Continuing their musical settings project, a.P.A.t.T. are joined by Lovecraft’s Craig Sinclair and a host of others in FACT. Getintothis’ David Yates has his mind pulled apart.
FACT, the Liverpool-based cinema and art gallery, was the latest space to be utilised for a.P.A.t.T‘s series of Musical Settings.
The latest a.P.A.t.T instalment inside FACT, which features the orchestral wing of the band, followed on from making headline news in Sefton Park‘s bandstand, visit the museum to worship false idols and reach for the stars before retreating underground to the Metropolitan Cathedrals’ crypt.

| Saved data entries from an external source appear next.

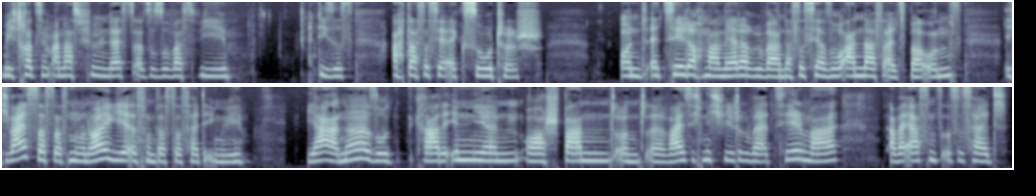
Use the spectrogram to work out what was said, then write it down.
mich trotzdem anders fühlen lässt. Also sowas wie dieses, ach, das ist ja exotisch. Und erzähl doch mal mehr darüber. Und das ist ja so anders als bei uns. Ich weiß, dass das nur Neugier ist und dass das halt irgendwie ja, ne, so gerade Indien, oh, spannend und äh, weiß ich nicht viel drüber, erzähl mal. Aber erstens ist es halt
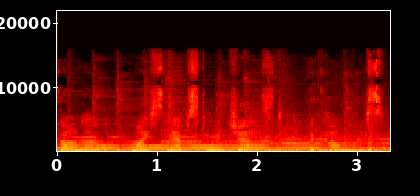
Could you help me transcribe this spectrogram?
Follow, my steps to adjust, the colors.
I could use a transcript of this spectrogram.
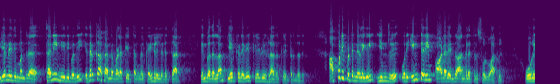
உயர்நீதிமன்ற தனி நீதிபதி எதற்காக அந்த வழக்கை தங்கள் கைகளில் எடுத்தார் என்பதெல்லாம் ஏற்கனவே கேள்விகளாக கேட்டிருந்தது. அப்படிப்பட்ட நிலையில் இன்று ஒரு இன்டரிம் ஆர்டர் என்று ஆங்கிலத்தில் சொல்வார்கள். ஒரு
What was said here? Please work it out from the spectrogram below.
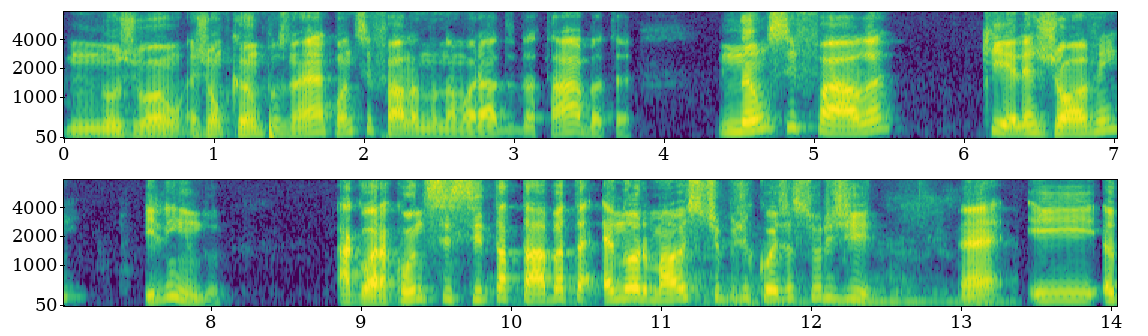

First up was a performance by Irish artist Shane McKenna, who has devised a new way to notate music, rather than giving the traditional scores directing a precise way for the musicians to play he’s created computer animations suggesting to the orchestra how to play it.
He illustrated his technique by depicting a man with a hammer doing a heavy stroke followed by a gentle tap which was recreated by the orchestra, to play a loud sustained note, followed by a brief one.
There was then a period of audience participation, each row was given a sound to make and alongside animation. It worked well and served as a good introduction to the further pieces performed by the orchestra.
Next up was a short silent animated film by local musician/performance artist Craig Sinclair – one of the funniest artists in the city and musician in chief in Lovecraft.
His silent film Blunderbuss, scored live by the orchestra shared a dystopian world in which the lead character is given a weapon (the Blunderbuss of the title) to eliminate all that’s intolerable.
The short piece was fun, witty and an indication that silent films clearly are the future.
Lastly, was the tricky part of the evening; a recorded playback of Stockhausen‘s Gesang Der Junglinge, rendered even more difficult by a introduction by Matthew Fairclough from the University of Liverpool which threw the audience into the deep-end of the technicalities of mid-20th Century composition.
To Getintothis’ untutored mind, we simply felt drowned in information; the brain forced into the off position – a sentiment echoed by a couple of other lads, who walked out part way through.
Still, miss-steps aside, Musical Settings has so far been a trip, hopefully April’s voyage to the remains of the Titanic at the Maritime Museum will continue in the same unpredictable way.
Getintothis captures a.P.A.t.T. at the World Museum with Ex-Easter Island Head.
Pictures by Graeme Lamb.